[Saved entries]
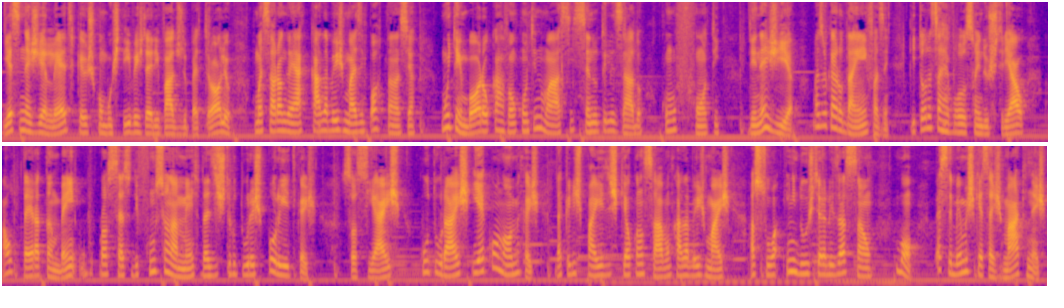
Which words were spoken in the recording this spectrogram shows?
E essa energia elétrica e os combustíveis derivados do petróleo começaram a ganhar cada vez mais importância, muito embora o carvão continuasse sendo utilizado como fonte de energia. Mas eu quero dar ênfase que toda essa revolução industrial altera também o processo de funcionamento das estruturas políticas, sociais, culturais e econômicas daqueles países que alcançavam cada vez mais a sua industrialização. Bom, percebemos que essas máquinas,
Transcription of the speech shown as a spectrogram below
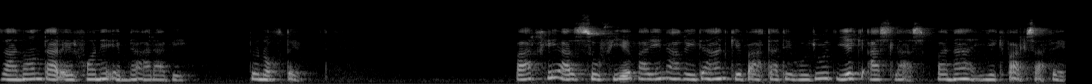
زنان در عرفان ابن عربی. دو نقطه. برخی از صوفیه بر این عقیده که وحدت وجود یک اصل است و نه یک فلسفه.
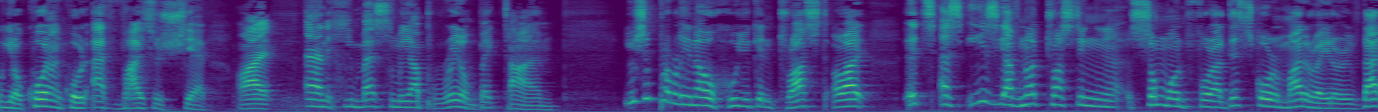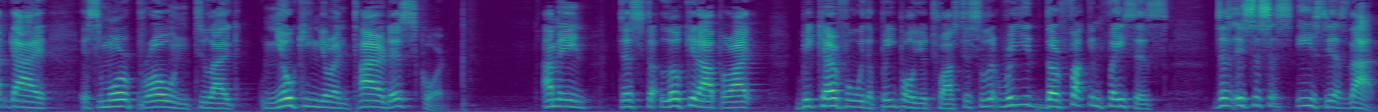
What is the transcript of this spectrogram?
you know, quote unquote advisor shit, alright, and he messed me up real big time, you should probably know who you can trust, alright? It's as easy as not trusting uh, someone for a Discord moderator if that guy is more prone to like nuking your entire Discord. I mean, just look it up, alright? Be careful with the people you trust. Just read their fucking faces. Just it's just as easy as that.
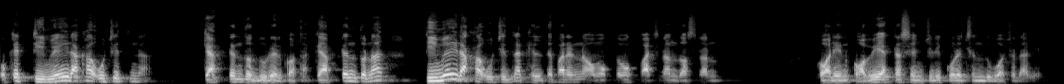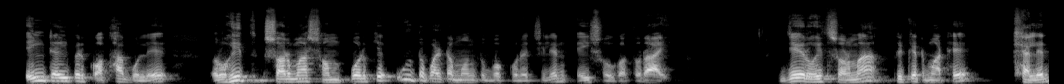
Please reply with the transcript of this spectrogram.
ওকে টিমেই রাখা উচিত না। ক্যাপ্টেন তো দূরের কথা। ক্যাপ্টেন তো না, টিমেই রাখা উচিত না, খেলতে পারেন না অমক তমক পাঁচ রান, দশ রান করেন। কবে একটা সেঞ্চুরি করেছেন দু বছর আগে? এই টাইপের কথা বলে রোহিত শর্মা সম্পর্কে উল্টোপাল্টা মন্তব্য করেছিলেন এই সৌগত রায়। যে রোহিত শর্মা ক্রিকেট মাঠে খেলেন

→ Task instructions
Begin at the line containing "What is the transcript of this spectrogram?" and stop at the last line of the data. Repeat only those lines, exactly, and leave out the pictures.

→ Answer to this exercise
What is the transcript of this spectrogram?
you know, quote unquote advisor shit, alright, and he messed me up real big time, you should probably know who you can trust, alright? It's as easy as not trusting uh, someone for a Discord moderator if that guy is more prone to like nuking your entire Discord. I mean, just look it up, alright? Be careful with the people you trust. Just read their fucking faces. Just it's just as easy as that.
Please reply with the transcript of this spectrogram.
ওকে টিমেই রাখা উচিত না। ক্যাপ্টেন তো দূরের কথা। ক্যাপ্টেন তো না, টিমেই রাখা উচিত না, খেলতে পারেন না অমক তমক পাঁচ রান, দশ রান করেন। কবে একটা সেঞ্চুরি করেছেন দু বছর আগে? এই টাইপের কথা বলে রোহিত শর্মা সম্পর্কে উল্টোপাল্টা মন্তব্য করেছিলেন এই সৌগত রায়। যে রোহিত শর্মা ক্রিকেট মাঠে খেলেন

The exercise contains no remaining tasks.